Shimoda Top Loader
The Top Loader holster from Shimoda Designs is a sleek-looking bag made from durable, weatherproof nylon and priced at $64.95 (discount available below). There’s a single, slim accessory pocket on the front of the bag that is suitable for a couple of spare batteries and a memory card wallet.
This holster is perfectly sized for a mirrorless camera without a battery grip. It comfortably fits a mirrorless camera with an attached L bracket, too. A non-gripped DSLR will fit, but things get a little tight if it has an attached bracket. The bag will absolutely not fit any kind of pro-sized gripped body – DSLR or mirrorless.
In its regular form, the size is perfect for an attached 24-70, but a zippered expansion will allow something slightly longer such as a 100mm prime lens or a 24-70 with the hood attached. In expanded form, the bag will carry an attached 70-200 f/2.8. The expansion could also be used to carry a small second lens tucked at the bottom, if you wrapped it up in a protective case like the Tamrac Goblin.
The Top Loader has a wide rear mesh loop for attachment to a backpack hip belt. This works particularly well with Shomoda’s Action-X pack series as the belt padding is designed to perfectly match the Top Loader. It can also be worn on your shoulder with the included shoulder strap or attached to the front of a pack using optional straps and four d-rings on the holster. If you want more details and photos of this holster, you should also take a look at my detailed Shimoda Top Loader review.
Think Tank Digital Holster 150
Think Tank’s Digital Holster series actually spans seven different sizes, but the 150 is a real standout and deserves a specific mention in this guide. The Digital Holster 150 is the largest model in the series. It sells for $109 and is able to comfortably accommodate a pro-sized body and a telephoto zoom lens such as the Tamron or Sigma 150-600mm, the Sony 200-600mm, the Nikon 200-500m, the Canon RF 100-500mm or any 100-400mm.
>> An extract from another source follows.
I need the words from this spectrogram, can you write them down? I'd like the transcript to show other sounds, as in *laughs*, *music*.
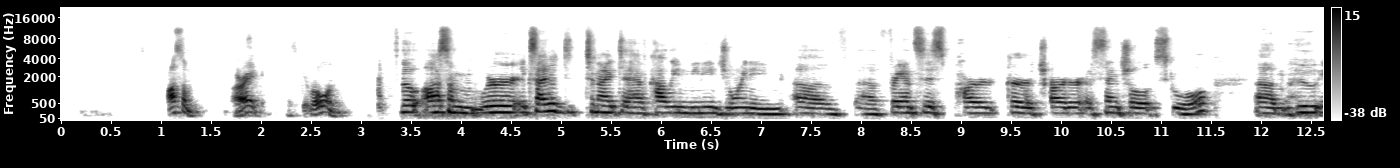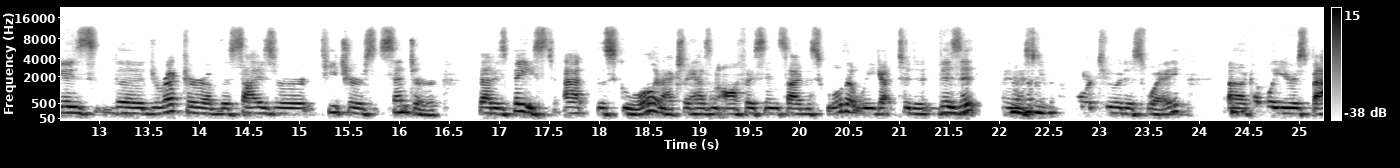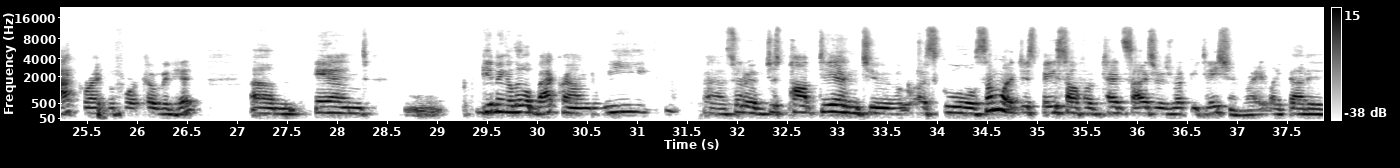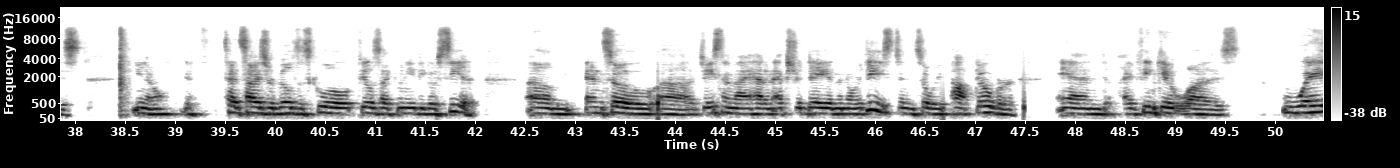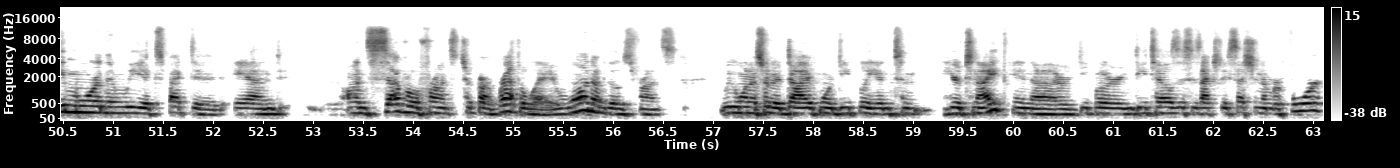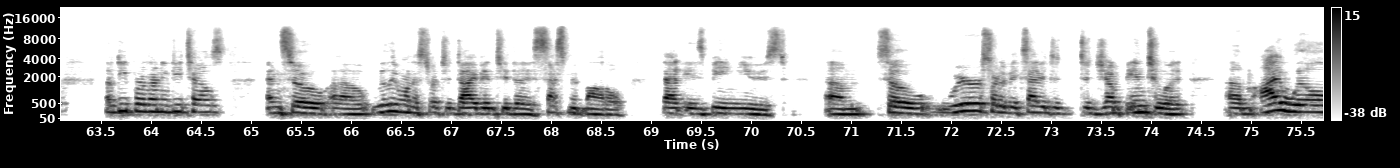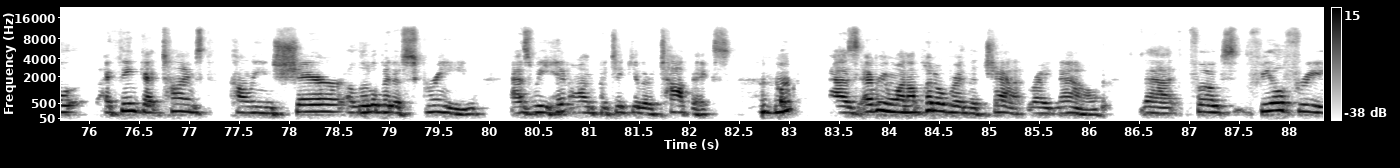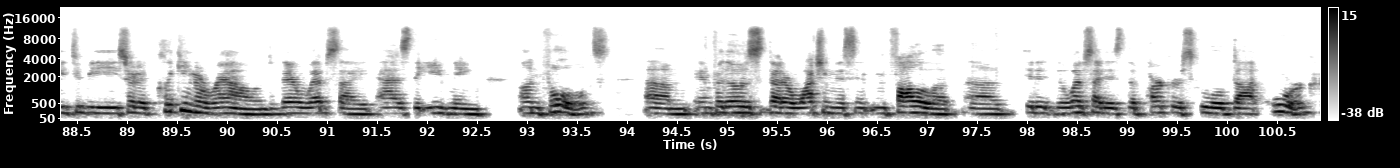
Awesome. All right, let's get rolling. So awesome. We're excited tonight to have Colleen Meaney joining of uh, Francis Parker Charter Essential School, um, who is the director of the Sizer Teachers Center that is based at the school and actually has an office inside the school that we got to visit in a mm-hmm. fortuitous way uh, a couple of years back, right before COVID hit. Um, and giving a little background, we uh, sort of just popped into a school somewhat just based off of Ted Sizer's reputation, right? Like that is, you know, if Ted Sizer builds a school, it feels like we need to go see it. Um, and so uh, Jason and I had an extra day in the Northeast, and so we popped over. And I think it was way more than we expected, and on several fronts took our breath away. One of those fronts we want to sort of dive more deeply into here tonight in uh, deeper learning details. This is actually session number four of deeper learning details. And so uh, really want to start to dive into the assessment model that is being used. Um, so we're sort of excited to, to jump into it. Um, I will, I think at times, Colleen, share a little bit of screen as we hit on particular topics. Mm -hmm. As everyone, I'll put over in the chat right now, that folks feel free to be sort of clicking around their website as the evening unfolds. Um, and for those that are watching this in, in follow up, uh, it, the website is theparkerschool.org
The size of this holster makes it a unique offering on the market. I love using it to carry a Sony 200-600mm lens attached to my camera when I’m driving around national parks on the lookout for wildlife. In the past, I have written about how important it is to have a telephoto lens accessible at a second’s notice when searching for wildlife, and this Digital Holster 150 is perfect for the job. It even has a pocket for your teleconverter and two more for miscellaneous accessories. On the outside, there’s a pocket and straps to carry a monopod or attach additional gear pouches. For more details on this bag, read my ThinkTank Digital Holster 150 review.
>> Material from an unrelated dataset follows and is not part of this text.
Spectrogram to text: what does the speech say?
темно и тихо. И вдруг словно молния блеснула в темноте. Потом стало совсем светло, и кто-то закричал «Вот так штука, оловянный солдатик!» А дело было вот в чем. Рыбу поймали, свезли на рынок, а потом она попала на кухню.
Related Post: 8 Easy Tips for Photographing Wildlife from Your Car
Purchase from Think Tank and Get a Free Gift
If you follow any of the links on this page to the Think Tank site to purchase anything you will be able to claim a free gift when you spend more than $50. You can select which gift you want at the checkout and you can choose from memory card wallets, cable bags and several other small modular components. For more details, visit this page.
MindShift Outbound Holster
The Mindshift Outbound Holster used to be called the Multi-Mount Holster. When it went through this name change, it also went through a change of colour. The version I own is the old green Multi-Mount. The newly named Outbound Holster is grey and not green. All the features are the same, although strangely you can only buy the Outbound Holster from B&H Photo. It is not available directly from the Mindshift website.
The Outbound Holster comes with a shoulder strap, a lightweight belt and all the straps you need to mount it onto the front or rear of your pack. This is a nice bonus because some of these strap options are extra purchases with other holsters.
Wandrd Route Pack
The Route Pack from WANDRD was released alongside the Fernweh backpack in their very successful Kickstarter campaign. If you haven’t caught it yet, I suggest you also take a read through my WANDRD Fernweh review.
Much like the Shimoda Top Loader, the Route Pack has an expandable design that allows you to accommodate a DSLR or mirrorless camera with a 24-70mm in its regular mode, or up to a 70-200mm f/2.8 attached in its expanded mode. The Route Pack is built from the same durable, waterproof materials as the Fernweh backpack, and costs $69.